Basically a “risk pool” is an arrangement between several insurance companies to share certain risks. Most of these arrangements are set up and managed by captive managers to provide an option to meet the risk distribution guidelines as set out by the IRS. The problems begin when the risk pools are not run properly because either they share little risk, have operated for years without a single claim or have large premiums being paid.


Some domiciles will require capital as low as $10,000 to $15,000, which is why some captive owners/promoters will choose a domicile. The law may require a small capital requirement, but for tax purposes the reserves will be set by the actuaries, and should be significantly higher. The captive needs to have adequate capital to meet their potential liabilities and the minimum regulatory capital will not be sufficient.


“The establishment of an 831(b) captive is not the right solution for every business, however it can offer substantial non-tax and tax benefits for a business when it is done correctly.”

So far all this seems pretty simple: (1) pay in premiums less than $1,200,000; (2) take a tax deduction for the premiums; and (3) only pay capital gains tax when you remove the profit from the captive. However, it is not as simple as it may appear and aggressive captive promotion can be detrimental. While actuaries and regulatory approval can by themselves be used to justify the need for the captive, common sense risk management would not on its own justify the need for the captive.

Here are several pitfalls that 831(b) captives typically run into 1) Feasibility study, 2) Pricing, 3) Unrealistic risk, 4) Risk distribution and, 5) Capital requirements.

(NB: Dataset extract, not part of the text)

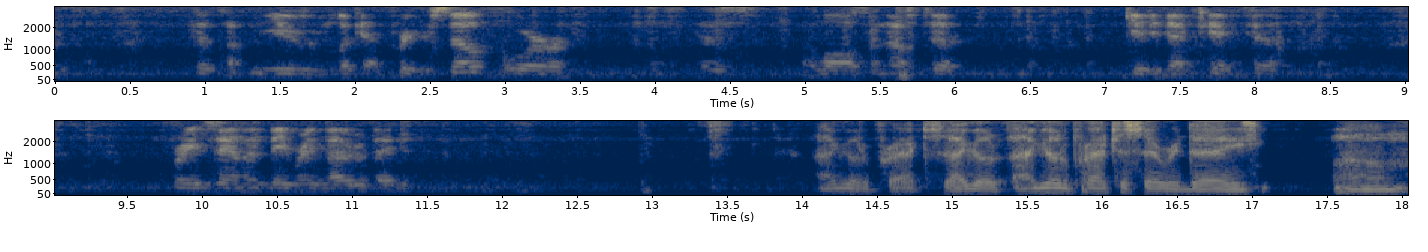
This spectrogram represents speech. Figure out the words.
is that something you look at for yourself, or is a loss enough to give you that kick to re-examine, be remotivated? I go to practice. I go. I go to practice every day. Um,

Business owners need to be aware that the planning formation and daily management of any captive is a complex financial structure that requires the input of an experienced industry professional. The establishment of an 831(b) captive is not the right solution for every business. However it can offer substantial non-tax and tax benefits for a business when it is done correctly.

Contract Surety Underwriter at